Monday, December 15, 2008

Canada's Academic Commitment to the Arctic

Canadian-US relations in the Arctic are strong, their diverging views regarding the Northwest Passage and Beaufort Sea boundary issues are well-managed, and academic exchanges on arctic topics are thriving. Indeed, the health of those international exchanges contributes significantly to the fact that the first two assertions can be made so confidently. A remarkable conference on Arctic Change in Quebec City from December 9-12, 2008, attracted some 900 scientists, policy makers, students and community members to share their latest research and undertakings. Attendees were predominantly from Canada, but many other countries were well represented. The primary organizer was ArcticNet, self described as "a Network of Centres of Excellence that brings together scientists and managers in the natural, human health and social sciences with their partners in Inuit organizations, northern communities, federal and provincial agencies and the private sector to study the impacts of climate change in the coastal Canadian Arctic." (continued below)

ArcticNet Inuit Tapiriit Kanatami Inuit Circumpolar Council Arctic Frontiers Arctos

Arctic Monitoring and Assessment Programme Study of Environmental Arctic Change International Study of Arctic Change International Polar Year Government of Canada

Université Laval
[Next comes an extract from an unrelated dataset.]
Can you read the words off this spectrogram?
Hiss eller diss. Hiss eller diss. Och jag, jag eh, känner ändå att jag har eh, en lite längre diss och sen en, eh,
The animated substantive discussions and collegial respect so evident in Quebec City confirm one basic tenet: Any commitment that arctic governments make to fostering academic exchange at this level will be repaid many times over in ideas and concrete steps to address the unprecedented change now facing the region. Initiatives such as University of the Arctic offer additional, multinational models for multiplying the effect of trans-boundary research collaboration.
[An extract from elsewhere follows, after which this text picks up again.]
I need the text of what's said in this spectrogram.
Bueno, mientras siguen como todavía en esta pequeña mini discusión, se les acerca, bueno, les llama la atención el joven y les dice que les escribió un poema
The Arctic is much more a part of national identity in Canada than in the United States. Nonetheless, multiple efforts within the United States promote arctic research, including the
Arctic Research Consortium of the United States, a non-governmental organization whose work complements the activities of
The U.S. Arctic Research Commission; the Study of Environmental Arctic Change (a partner of the Quebec City conference), the Interagency Arctic Research Policy Committee and the NSF Office of Polar Programs and the National Academies' Polar Research Board.

Arctic Mapping at the Arctic Change Conference
The Arctic Change program is available on the
conference website where the presentations will also soon be accessible. With respect to Arctic mapping and sovereignty issues, three Arctic Change events were of particular note:
Larry Mayer's Plenary Address "Mapping the High Arctic: The Challenges and the Joys" and two panels, details of which are available on the Conference Program page:

Icebreaking into the Arctic

The USCGC HEALY embarked Barrow, Alaska, in August 2008 to map the US extended continental shelf, or ECS, in the Arctic Ocean (HLY 0805). Healy sailed again from 7 August to 16 September, 2009 (HLY 0905) to continue ECS mapping, joining with the Canadian icebreaker, the Louis S. St.-Laurent. The two vessels mapped together again in 2010 (see HLY1002) and 2011 (HLY1102).

As the only law professor on the science crew, I was along on HLY 0805 and 0905 to better understand
the science behind the legal process that the UN Convention on the Law of the Sea establishes for states making ECS submissions. As to why the US is mapping now, even though it has not yet acceded to the Convention, read on both here, and in the Law of the Sea notes below.

Thanks to
Vermont Law School and especially to Larry Mayer, Director of the University of New Hampshire's Center for Coastal and Ocean Mapping, for making my part in the trip possible.
Thanks, as well, to Adriane Colburn, for opening new windows on and for the deep.